Here are some of the sounds I hear from my apartment:
Women pounding their clothes, washing them in the watering hole in front of my apartment. They use a flat wooden paddle, that looks like a weapon. The pounding isn’t a continuous rhythm. Just 5-8 beats, a pause to dip the clothes in the water, turn them or examine them, then a few more beats. Sometimes I hear a couple women pounding in alternating beats, like the “I’ve been working on the railroad” style. Then, it’s the voices of the women. Elderly Korean women are known as being strong, and pretty pushy. So their voices often sound like they’re giving each other a piece of their mind, but I can’t really tell.
The washing pounding sounds a lot like the pounding that Buddhist monks do, as part of their rituals. Out walking, you can tell you’re near a temple, when you hear a sharper sound than the washing pounding. The monk taps on a hollowed gourd, with a rhythm unidentifiable to me, but not Western 4/4 time. On a Sunday morning, a few neighbor ladies were chanting, beating the gourd, and holding what seemed to be an impromptu Buddhist ceremony in the shade of the garden shed, looking out to the garden adjacent to my apartment building.
There’s another sound that I hear often. When I first hear it, it always remind me of the “Call to Prayer” that I first heard regularly in Niger. It was so hot, we slept outside on the patio, and at 5am, the neighborhood mosque’s Iman would come over the loud speakers posted throughout the neighborhood.
So, when I hear the trucks rolling through my neighborhood with their loudspeaker announcements going, it sounds like the same rhythm. But, I realized, with an entirely different purpose. The announcements are usually recorded (poorly), so you will see a man driving a truck, and hear the recording of his voice maybe?, again and again. He is selling produce or fish. The call sounds like umdumdadumbadadidum, kamsamnida. (Selling something, thanks!)
I’ve heard some trucks are selling dogs for meat, but haven’t seen this myself. I have heard the barking from a few dog farms, when out walking in the hills. People enjoy dog soup here. I’m a speciesist. I can’t even enjoy lamb because of the cuteness factor of the live animal, I guess. I have no desire to try dog soup.
Changing the subject, the other sounds are often the wind and rain. Island weather, I guess. Though, I’m next to the water, it’s rare to hear the waves crashing. Samyang Beach is on the side of the island facing mainland Korea so there aren’t big waves here.

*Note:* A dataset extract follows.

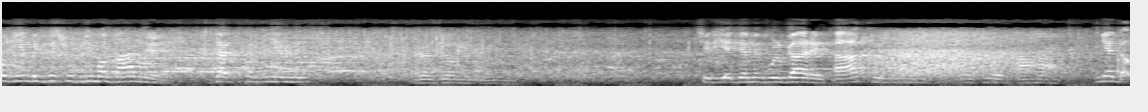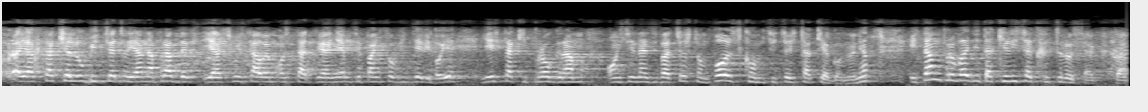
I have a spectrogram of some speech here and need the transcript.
powinien być wysublimowany. Żart powinien być... Rozumiem. Czyli jedziemy Bułgary, tak? Aha. Nie, dobra, jak takie lubicie, to ja naprawdę, ja słyszałem ostatnio, ja nie wiem, czy państwo widzieli, bo je, jest taki program, on się nazywa coś tą Polską, czy coś takiego, no nie? I tam prowadzi taki lisek chytrusek, tam,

I do hear a big ship blowing it’s horn once in awhile, and I wonder, is that a real means of communication these days? What does it mean? “Hey, I’m a really big ship and I’ll be there in an hour.” I hope there’s a more sophisticated communication scheme behind that horn blast.
Crickets and locusts are also pretty constant, at least at this time of year. And it’s pretty common to get a cricket in my apartment. My own personal Jimminy Cricket.
The most striking sound is what’s not heard. There is no background traffic noise here. I’ll hear a car or truck drive by, or several, but there’s no traffic hum. That part is really lovely!